Aim of the task :: Without the pictures, return each record as it appears.

Dataset records:

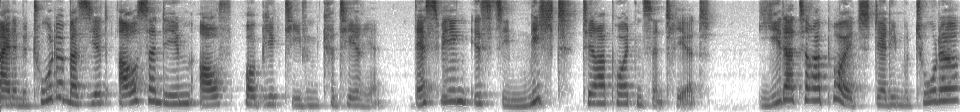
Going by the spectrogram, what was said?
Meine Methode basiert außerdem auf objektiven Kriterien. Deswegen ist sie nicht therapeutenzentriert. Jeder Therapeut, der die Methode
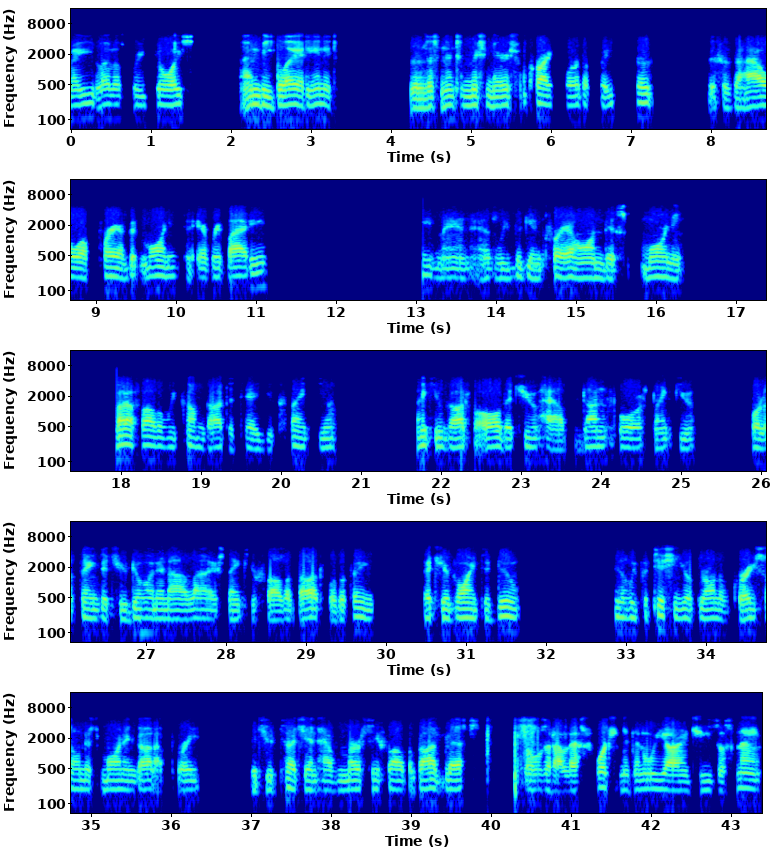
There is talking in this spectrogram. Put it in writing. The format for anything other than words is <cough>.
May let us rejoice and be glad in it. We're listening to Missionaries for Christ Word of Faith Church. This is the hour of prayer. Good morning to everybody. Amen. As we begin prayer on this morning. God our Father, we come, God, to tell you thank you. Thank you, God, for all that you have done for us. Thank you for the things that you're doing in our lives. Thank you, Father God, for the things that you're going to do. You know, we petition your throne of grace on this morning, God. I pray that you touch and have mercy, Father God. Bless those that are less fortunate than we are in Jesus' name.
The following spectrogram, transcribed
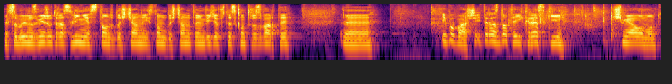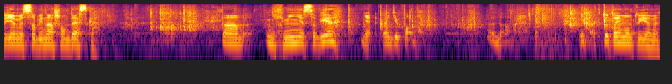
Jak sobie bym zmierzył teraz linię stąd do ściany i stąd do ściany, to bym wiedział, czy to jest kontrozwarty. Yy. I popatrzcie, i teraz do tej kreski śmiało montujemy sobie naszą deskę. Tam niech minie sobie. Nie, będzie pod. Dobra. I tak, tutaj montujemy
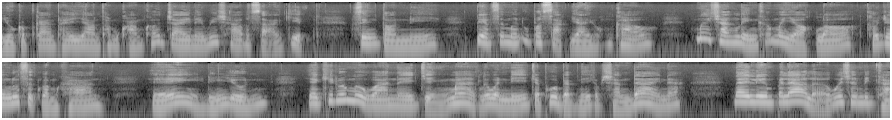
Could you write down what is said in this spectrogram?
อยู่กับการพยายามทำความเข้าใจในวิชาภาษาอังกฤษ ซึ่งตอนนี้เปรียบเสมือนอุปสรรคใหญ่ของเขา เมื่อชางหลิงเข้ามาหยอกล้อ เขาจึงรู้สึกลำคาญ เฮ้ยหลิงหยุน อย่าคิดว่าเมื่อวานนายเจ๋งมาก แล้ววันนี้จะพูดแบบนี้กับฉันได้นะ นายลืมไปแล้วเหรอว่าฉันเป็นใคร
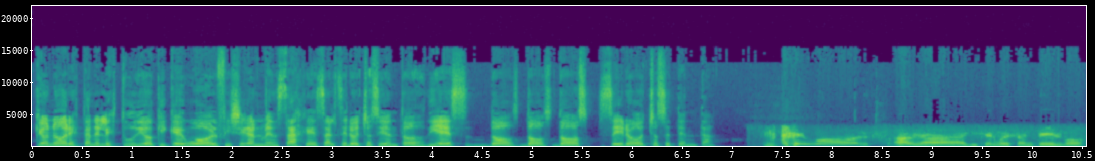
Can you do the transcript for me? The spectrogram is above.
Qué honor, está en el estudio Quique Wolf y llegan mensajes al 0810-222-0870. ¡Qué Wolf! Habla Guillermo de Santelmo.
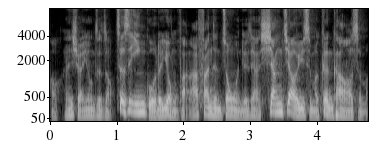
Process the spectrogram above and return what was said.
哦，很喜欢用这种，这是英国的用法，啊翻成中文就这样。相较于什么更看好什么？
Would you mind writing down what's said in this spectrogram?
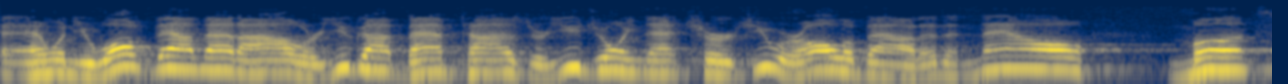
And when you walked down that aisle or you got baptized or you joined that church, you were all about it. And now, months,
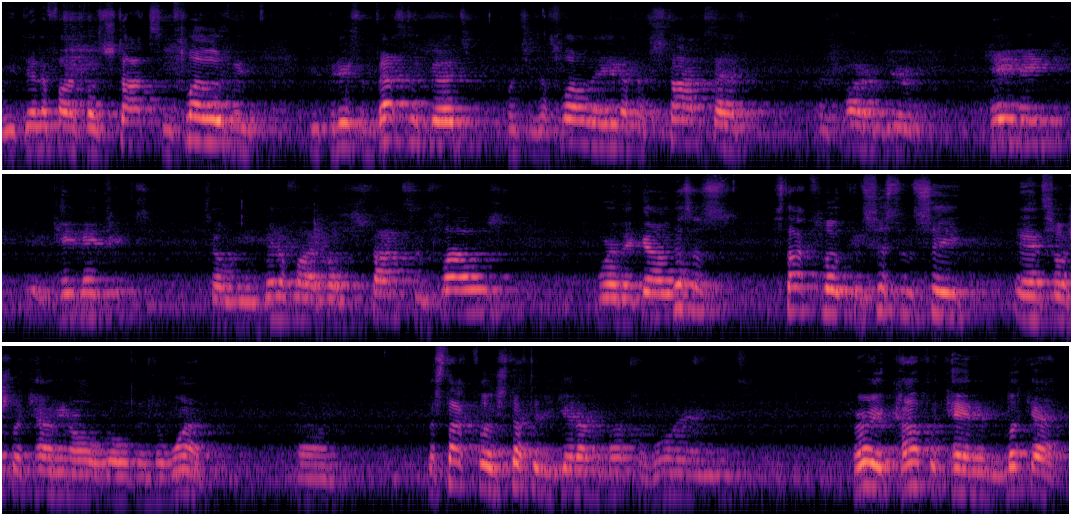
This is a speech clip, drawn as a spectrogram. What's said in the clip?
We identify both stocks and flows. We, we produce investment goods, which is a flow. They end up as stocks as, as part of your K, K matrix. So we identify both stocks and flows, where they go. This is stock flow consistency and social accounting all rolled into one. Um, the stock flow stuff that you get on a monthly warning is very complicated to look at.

Response to this exercise ::
Going by the spectrogram, what was said?
Meine Methode basiert außerdem auf objektiven Kriterien. Deswegen ist sie nicht therapeutenzentriert. Jeder Therapeut, der die Methode
There is talking in this spectrogram. Put it in writing. The format for anything other than words is <cough>.
May let us rejoice and be glad in it. We're listening to Missionaries for Christ Word of Faith Church. This is the hour of prayer. Good morning to everybody. Amen. As we begin prayer on this morning. God our Father, we come, God, to tell you thank you. Thank you, God, for all that you have done for us. Thank you for the things that you're doing in our lives. Thank you, Father God, for the things that you're going to do. You know, we petition your throne of grace on this morning, God. I pray that you touch and have mercy, Father God. Bless those that are less fortunate than we are in Jesus' name.
The following spectrogram, transcribed
Jak sobie bym zmierzył teraz linię stąd do ściany i stąd do ściany, to bym wiedział, czy to jest kontrozwarty. Yy. I popatrzcie, i teraz do tej kreski śmiało montujemy sobie naszą deskę. Tam niech minie sobie. Nie, będzie pod. Dobra. I tak, tutaj montujemy
Could you write down what is said in this spectrogram?
อยู่กับการพยายามทำความเข้าใจในวิชาภาษาอังกฤษ ซึ่งตอนนี้เปรียบเสมือนอุปสรรคใหญ่ของเขา เมื่อชางหลิงเข้ามาหยอกล้อ เขาจึงรู้สึกลำคาญ เฮ้ยหลิงหยุน อย่าคิดว่าเมื่อวานนายเจ๋งมาก แล้ววันนี้จะพูดแบบนี้กับฉันได้นะ นายลืมไปแล้วเหรอว่าฉันเป็นใคร
Can you do the transcript for me? The spectrogram is above.
Qué honor, está en el estudio Quique Wolf y llegan mensajes al 0810-222-0870. ¡Qué Wolf! Habla Guillermo de Santelmo.
Process the spectrogram above and return what was said.
哦，很喜欢用这种，这是英国的用法，啊翻成中文就这样。相较于什么更看好什么？
Would you mind writing down what's said in this spectrogram?
And when you walked down that aisle or you got baptized or you joined that church, you were all about it. And now, months,
This is a speech clip, drawn as a spectrogram. What's said in the clip?
We identify both stocks and flows. We, we produce investment goods, which is a flow. They end up as stocks as, as part of your K, K matrix. So we identify both stocks and flows, where they go. This is stock flow consistency and social accounting all rolled into one. Um, the stock flow stuff that you get on a monthly warning is very complicated to look at.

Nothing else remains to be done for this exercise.